Work hard in silence and let your success be the noise.
The humanities of business in this age have become more important than the techniques of business. Each business and industry has to sweep the public misunderstandings and the false notions off its own front walk. Thus will a pathway be cleared for popular appreciation of the important rule of business in our freedom and in our way of life.
–Harry A. Bullis
Anyone following my blog or tweets will know that I am a big fan of Malcolm Gladwell. Today I saw an excellent interview by Adam Grant of Wharton where he spoke to Gladwell for about 20 minutes about his new book David and Goliath. Highly recommend watching it since he touches on topics related to leadership, entrepreneurship and the need to review our assumptions and build on (or “adjust”) our past ideas.
Asking the right questions – if “right” is the correct word – is an extremely important and often overlooked tool to problem solving. We are often more interested in rushing towards answering or “finding” the right answer than taking a pause to consider if our question is the right one and if it will really lead us to the solution we are seeking.
Einstein once said: “If I had an hour to solve a problem and my life depended on it, I would use the first 55 minutes determining the proper question to ask, for once I know the proper question, I could solve the problem in less than five minutes.”
In a TED talk by Malcolm Gladwell from way back in 2004, he talks about asking the right questions and innovating spaghetti sauce. That’s right, spaghetti sauce. Gladwell is sometimes known as the “spaghetti sauce guy” – now you know why. The talk has some important takeaways such as:
1) The right question can be disruptive – to an industry, to a company, to the status quo. It certainly was for spaghetti sauce!
2) The process to finding the right questions to ask shows us that we live in a complex world where right “answers” might not necessarily exist. The whole idea of “right answers” is somewhat subjective.
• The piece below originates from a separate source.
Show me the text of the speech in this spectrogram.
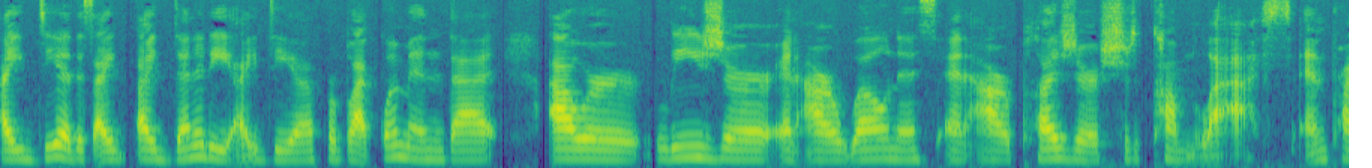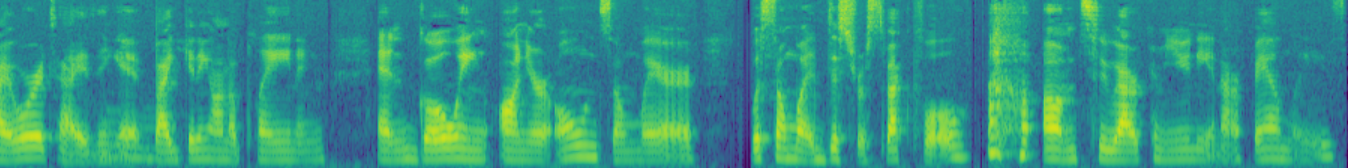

Right answers only exist in a linear world or a homogeneous group of people.
3) Finally, formulating better questions is about continuous learning – seeking out better questions, re-assessing direction, being non-complacent and building relevant organizations.